Electric Vehicle and Energy Storage Policy 2017:
The Karnataka government on approved ‘Electric Vehicle and Energy Storage Policy 2017’ to help the state become a hub for production of alternative fuel vehicles, reduce dependency on fossil fuels, bring down pollution levels and push the ‘Make In Karnataka’ initiative.
The new policy aims to attract investments worth Rs31,000crore and create around 55,000 employment opportunities.
“The development and formation of this path breaking policy has been a combined effort of the government and key industry players through roundtables organised by Carnegie India and a series of workshops.
The state government is looking to set up new EV manufacturing zones, set up charging stations in public and private spaces including airports, railway stations, metro stations and encourage start-ups to develop business models focused on supporting economic applications for EV’s.
The government is also mooting incentives and concessions for manufacturers in line with the Industrial Policy 2014-19 throughout the state including Bengaluru district.
The fifth largest automobile market currently, India is inching towards become the third largest market by 2020. The union government has also unveiled its vision to make the country an all-electric vehicle market by 2031 to reduce dependency on fossil fuels and reduce its carbon footprint.
Karnataka govt announces incentives for manufacturing MSMEs in its Electric Vehicle Policy 2017:
In the recently approved Electric Vehicle and Energy Storage Policy 2017, the Karnataka Government has announced a set of incentives and concessions for different sectors including the Micro, Small and Medium Enterprises (MSMEs).
According to the policy, the government will extend incentives and concessions to the MSMEs involved in the manufacturing of electric vehicle and its components including motors power trains, power electronic kits.
The micro level units can avail an investment promotion subsidy of over 25 per cent of the value of fixed assets, for a maximum amount of 15 lakh rupees.
Accordingly, the Small enterprises will be given an investment promotion subsidy of over 20 per cent of the value of fixed assets, for a maximum amount of 40 lakh rupees.
The medium manufacturing enterprises, according to the policy, will be given a subsidy of 50 lakh rupees on the investments.
Apart from the subsidy, the government also announced exemption from stamp duty for the MSMEs.
To encourage the involvement in the sector, the government has further announced concessional registration charges on all loan documents, lease deeds as well as sale deeds.
Also the MSMEs can avail a capital subsidy up to 50 per cent of the cost of setting up of Effluent Treatment Plant (ETP), with a cap of 50 lakh rupees.
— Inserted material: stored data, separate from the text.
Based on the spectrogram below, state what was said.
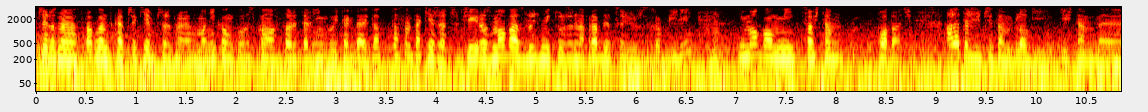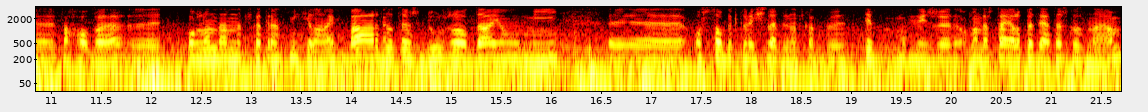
Czy rozmawiam z Pawłem Tkaczykiem, czy rozmawiam z Moniką Górską o storytellingu i tak dalej. To, to są takie rzeczy, czyli rozmowa z ludźmi, którzy naprawdę coś już zrobili Mhm. i mogą mi coś tam podać. Ale też i czytam blogi gdzieś tam e, fachowe, e, oglądam na przykład transmisję live. Bardzo Tak. też dużo dają mi osoby, które śledzę. Na przykład e, ty mówiłeś, że oglądasz Taja Lopeza, ja też go znam.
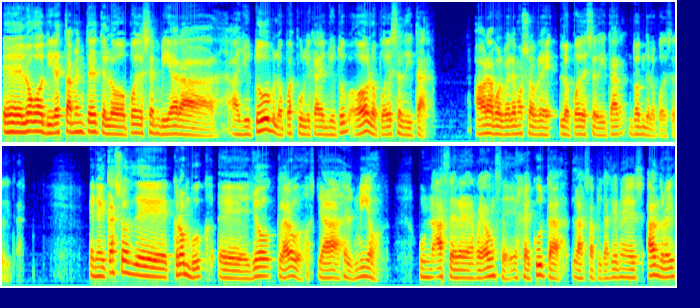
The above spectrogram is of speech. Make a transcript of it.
Eh, luego directamente te lo puedes enviar a, YouTube, lo puedes publicar en YouTube o lo puedes editar. Ahora volveremos sobre lo puedes editar, dónde lo puedes editar. En el caso de Chromebook, eh, yo, claro, ya el mío, un Acer R11, ejecuta las aplicaciones Android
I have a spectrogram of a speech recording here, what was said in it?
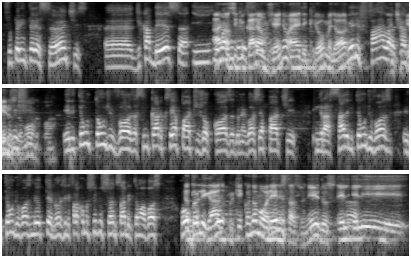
super interessantes de cabeça e. Ah, não, assim que o cara é um gênio, é, ele criou o melhor. E ele fala, cara, do mundo, pô. ele tem um tom de voz assim, claro que sem a parte jocosa do negócio e a parte engraçado, ele tem um de voz, ele tem um de voz meio tenor, ele fala como o Silvio Santos, sabe? Ele tem uma voz. Eu tô ligado, porque quando eu morei ele... nos Estados Unidos, ele. Ah. ele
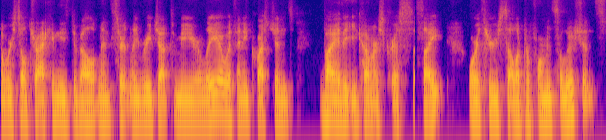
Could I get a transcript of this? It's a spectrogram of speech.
We're still tracking these developments. Certainly reach out to me or Leah with any questions via the e-commerce Chris site or through Seller Performance Solutions.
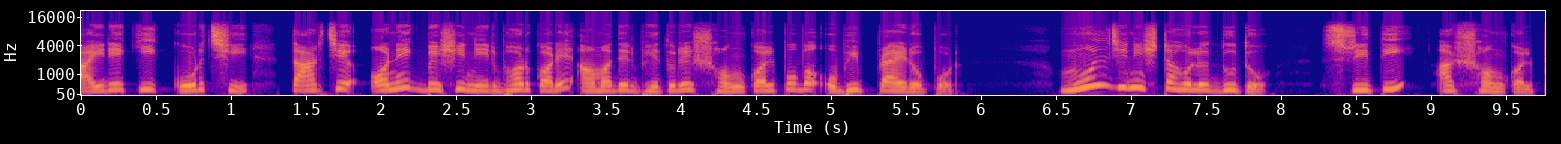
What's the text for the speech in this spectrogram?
বাইরে কি করছি তার চেয়ে অনেক বেশি নির্ভর করে আমাদের ভেতরের সংকল্প বা অভিপ্রায়ের ওপর। মূল জিনিসটা হলো দুটো স্মৃতি আর সংকল্প।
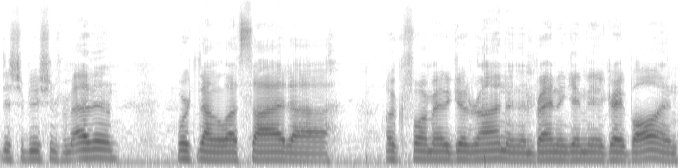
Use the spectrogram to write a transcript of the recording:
distribution from Evan, worked down the left side. Okafor made a good run, and then Brandon gave me a great ball and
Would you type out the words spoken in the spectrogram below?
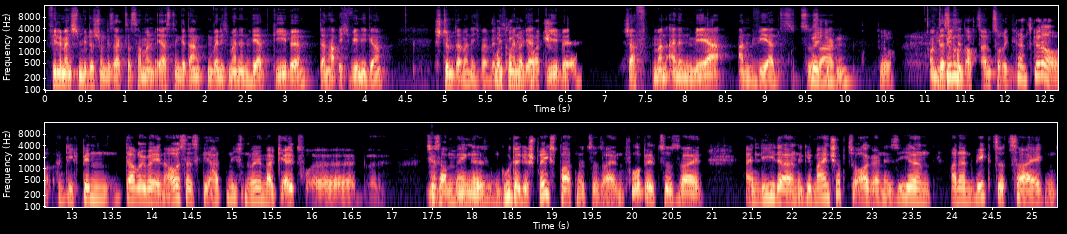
viele Menschen, wie du schon gesagt hast, haben im ersten Gedanken, wenn ich meinen Wert gebe, dann habe ich weniger. Stimmt aber nicht, weil wenn Vollkommen ich meinen Wert Quatsch. gebe, schafft man einen Mehr an Wert sozusagen. So. Und das bin, kommt auch zu einem zurück. Ganz genau. Und ich bin darüber hinaus, das hat nicht nur immer Geld äh, Zusammenhänge, ein guter Gesprächspartner zu sein, ein Vorbild zu sein, ein Leader, eine Gemeinschaft zu organisieren, anderen Weg zu zeigen,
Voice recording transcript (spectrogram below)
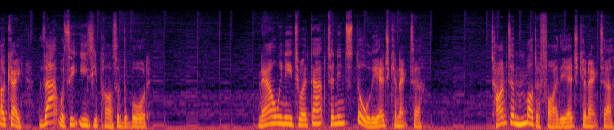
Okay, that was the easy part of the board. Now we need to adapt and install the edge connector. Time to modify the edge connector.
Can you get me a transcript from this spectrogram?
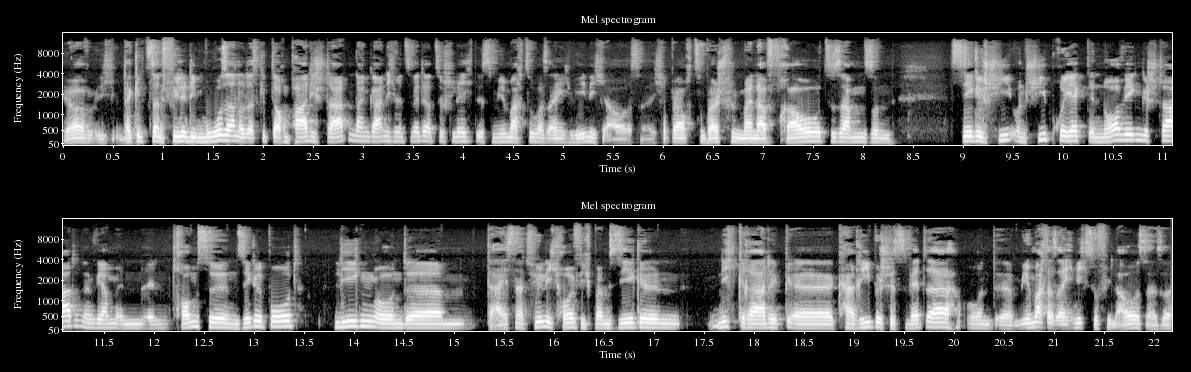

The government will also be providing 100 per cent exemption on tax on the electricity tariff for the initial period of five years for the MSMEs.
KPSC Notes brings Prelims and Mains programs for KPSC Prelims and KPSC Mains Exam preparation. Various Programs initiated by KPSC Notes are as follows:-
- KPSC Mains Tests and Notes Program
- KPSC Prelims Exam 2020- Test Series and Notes Program
- KPSC Prelims and Mains Tests Series and Notes Program
- KPSC Detailed Complete Prelims Notes